Improving staff engagement leads to a variety of positive benefits. But defining and measuring engagement is not straightforward, and different demographic factors are associated with different levels of engagement. The National Health Service in England is looking at ways to increase engagement in its staff.
Nov 8, 2018 The RAND Blog
Violent behavior at football matches has garnered international media attention for decades even though the vast majority of matches pass without any significant violent incidents. Despite the widespread attention toward harmful behaviors, there is limited evidence on the effectiveness of current practices targeting negative fan behavior.
Aug 14, 2018 Policing Insight
Many employers are actively looking at ways to improve health and well-being in their workplaces. Increasing employee participation in health and wellness programs requires strategies to address health risks, engagement with staff, and buy-in and support from management.
May 10, 2018 Reward & Employee Benefits Association Annual Report
Regulation helps address the demands of investors who are seeking assurances that their investments are safe, while also reassuring democratically elected governments. Regulatory reform could help Brazil attract more private investment in its infrastructure.
May 26, 2017 The RAND Blog
There is a clear link between UK employees being concerned about their finances and negative health and well-being. The challenge for researchers is that financial well-being is hard to measure.
Feb 20, 2017 HRZone
The link between productivity and well-being is recognized and increasingly accepted as a prerequisite of strong employer and employee performance.

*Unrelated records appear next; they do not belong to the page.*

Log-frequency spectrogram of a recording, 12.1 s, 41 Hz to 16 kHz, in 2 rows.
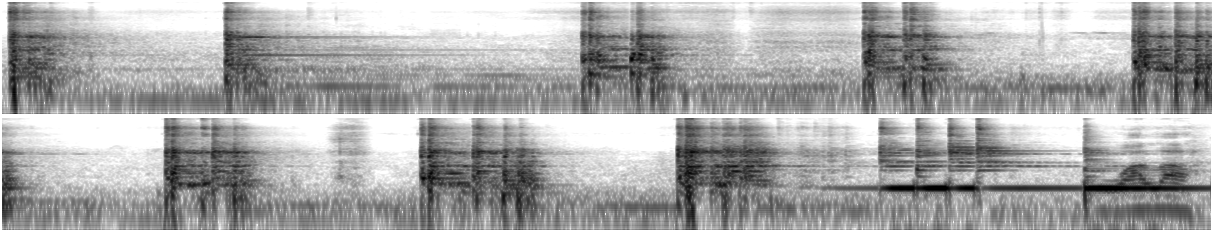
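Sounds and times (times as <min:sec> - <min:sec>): metal pole clanging on ground: 0:01.1 - 0:02.2, 0:02.9 - 0:03.5, 0:04.3 - 0:04.9, 0:05.6 - 0:07.5, 0:08.1 - 0:12.0.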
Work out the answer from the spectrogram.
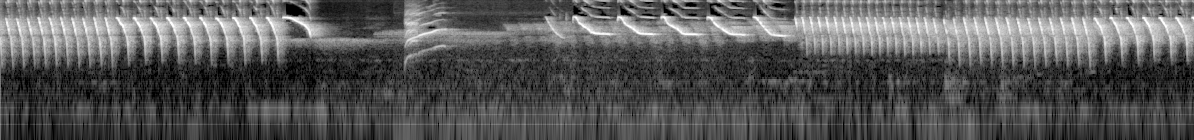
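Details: Insistent canary song used to encourage canaries that rarely sing; a fast metallic trill, a brief pause with a rising sweep, five falling whistles, then a long rapid trill to the end.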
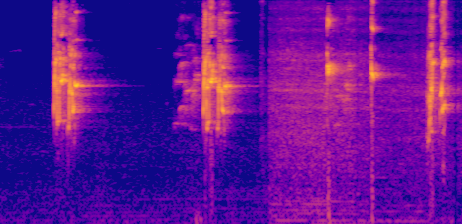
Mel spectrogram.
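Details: Lovebird used as a lure to call rivals: three loud, shrill, high chirps spaced about a second and a half apart, followed by two short sharp clicks and a final rough squawk, over a low hum.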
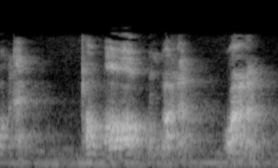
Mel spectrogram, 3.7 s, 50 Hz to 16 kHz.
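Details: A Dutch-bred parrot, hatched in 2010 and noted for its very loud voice, gives loud, harsh, raspy squawks in three or four bursts about a second apart, with a faint indoor hum underneath.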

HR professionals and CEOs believe that high employee well-being means high staff engagement and a real intention to do well for the workforce.
Nov 28, 2016 CIPD
Many innovative ways to deliver mental health services in the UK aim to benefit individuals, industry, government, and the economy.
Oct 19, 2016 The BMJ
Inspections have become more prominent in England's approach to health service regulation as a way to identify problems before they occur. But the evidence of regulation contributing to better quality of care in different systems is scarce.
Nov 13, 2015 The RAND Blog
Policymakers in Western countries seeking new policy levers to tackle costly lifestyle behaviors in the age of austerity may do well to take up programs based on cash incentives. Recent analysis of conditional payment programs in Latin America highlights some useful lessons.
Mar 30, 2015 The RAND Blog
If mental health problems are the most significant barrier preventing people on benefits from taking up employment, then why not transform how the system supports them? Policymakers could redirect some of the resources available to the benefit system towards improving mental health outcomes, and put more evidence-based interventions in place. The savings to the benefit system should logically pay for this investment.
Feb 20, 2015 The RAND Blog
Employment has distinct health and wider personal benefits for people with common mental health problems and it is also associated with lower healthcare utilization, benefit savings, and income tax gains for the UK Government.
Jan 20, 2014 The RAND Blog
During an economic downturn, employers are unlikely to put the mental health of their workers at the top of the agenda. But it is precisely in these circumstances that employers cannot afford to ignore the mental well-being of employees.
Jul 17, 2013 The RAND Blog
There are proposals to have England's National Health Service offer non-emergency service on weekends. Since there is a strong association between the health and well-being of staff and the quality of patient care, 24/7 working could have unintended consequences for patients.
May 24, 2013 The RAND Blog
People who do shift work should be vigilant about their risk factors. At the same time, their employers—and the government—can do more to offer education and targeted screening programs to prevent or forestall disease, writes Christian van Stolk.
Aug 23, 2012 The RAND Blog